Ganne Ka Ras or Sugarcane juice is one of the most widely available local drinks in the country. Almost every state will have street vendors who will extract fresh sugarcane juice out of a sturdy metal contraption right in front of you. Despite the availability of bottled sugarcane juice has been around for a while, many prefer fresh Ganne Ka Ras. It is usually garnished with is usually sprinkled with masala or a dash of lime and/ or ginger juice to enhance its taste and health benefits.

8. Roohafza

In India, Roohafza is less of a brand, more of an emotion. This rose squash concentrate is instantly recognisable with its tall bottle and striking red-pink colour. Created by a hakim named Hakim Hafiz Abdul Majeed in 1906, the exact Unani recipe was meant to give relief from the hot dry summer breeze in the North. In fact, the name ‘Roohafza’ literally translates to ‘soul refresher’. Even today, Roohafza is a popular drink especially around Ramadan and is used as the foundation for making a beloved Indian dessert – Falooda.

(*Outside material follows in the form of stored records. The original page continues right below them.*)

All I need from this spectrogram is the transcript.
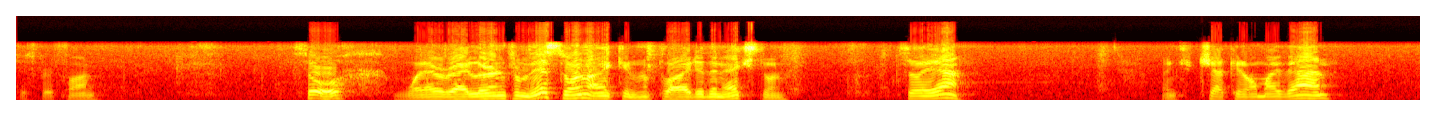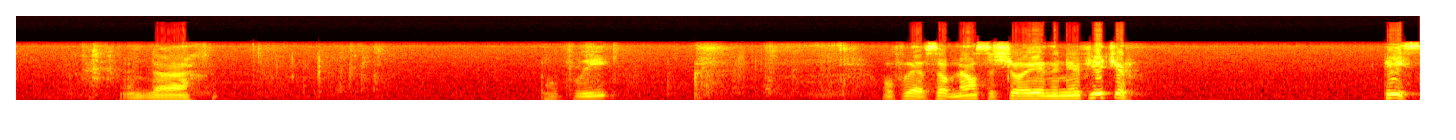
just for fun. So, whatever I learn from this one, I can apply to the next one. So yeah, thanks for checking out my van. And uh, hopefully, hopefully I have something else to show you in the near future. Peace.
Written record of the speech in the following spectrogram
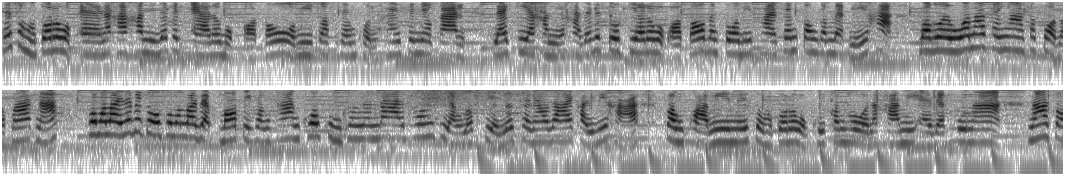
ในส่วนของตัวระบบแอร์นะคะคันนี้ได้เป็นแอร์ระบบออโต้มีจอแสดงผลให้เช่นเดียวกัน และเกียร์คันนี้ค่ะ ได้เป็นตัวเกียร์ระบบออโต้เป็นตัวดีไซน์เส้นตรงกันแบบนี้ค่ะ บอกเลยว่าน่าใช้งานสปอร์ตมากๆนะพวงมาลัยได้เป็นตัวพวงมาลัยแบบมัลติฟังก์ชันควบคุมเครื่องเล่นได้เพิ่มเสียงลดเสียงเลือกชแนลได้ค่ะพี่พี่ขาฝั่งขวามีในส่วนของตัวระบบคูดคอนโทรลนะคะ มีแอร์แบ็กคู่หน้า หน้าจอ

9. Thandaai

Thandai can easily be considered the original Indian cocktail as one version involves the addition of Bhang (cannabis), commonly consumed during Maha Shivratri and Holi festivities. However, traditionally this cold drink is much more docile because the most common version of it is Badaam Thandai which is prepared with nuts and spices alongside staple ingredients such as milk, seeds and other whole spices. Rose and mango variants of Thandai are also popular in different parts of the country. In fact, Thandai could very well be one of the oldest milkshakes to exist, even before the term milkshake came about.

10. Noon Chai

Kashmiri Noon Chai is unlike any other tea drink found in India. While ‘cutting chai’ is ubiquitous across the nation, Noon Chai is special and a dying art because samovars, the traditional utensil used to prepare it, has gone out of fashion. Also called ‘Gulabi Chai’ for its pink colour, Noon Chai is made with green tea leaves, milk, baking soda and salt (noon translates to salt in the Kashmiri language).

11. Shikanji

Shikanji is India’s local version of lemonade. It’s also ridiculously simple to make using just lime juice, shikanji masala and water or soda. You’ll find street vendors in North and West India especially waiting to serve fresh Shikanji during the summer months.

There you have it. A comprehensive list of local drinks that will give you an idea of the range and scope of beverages to be found in India. While most of these can be found across the country, some like Noon Chai, are worth travelling for. We encourage you to save this post and refer to it on your next visit to the country. We promise you won’t be disappointed. ———— The views and opinions expressed in this article are those of the author and do not necessarily reflect those of Freepour.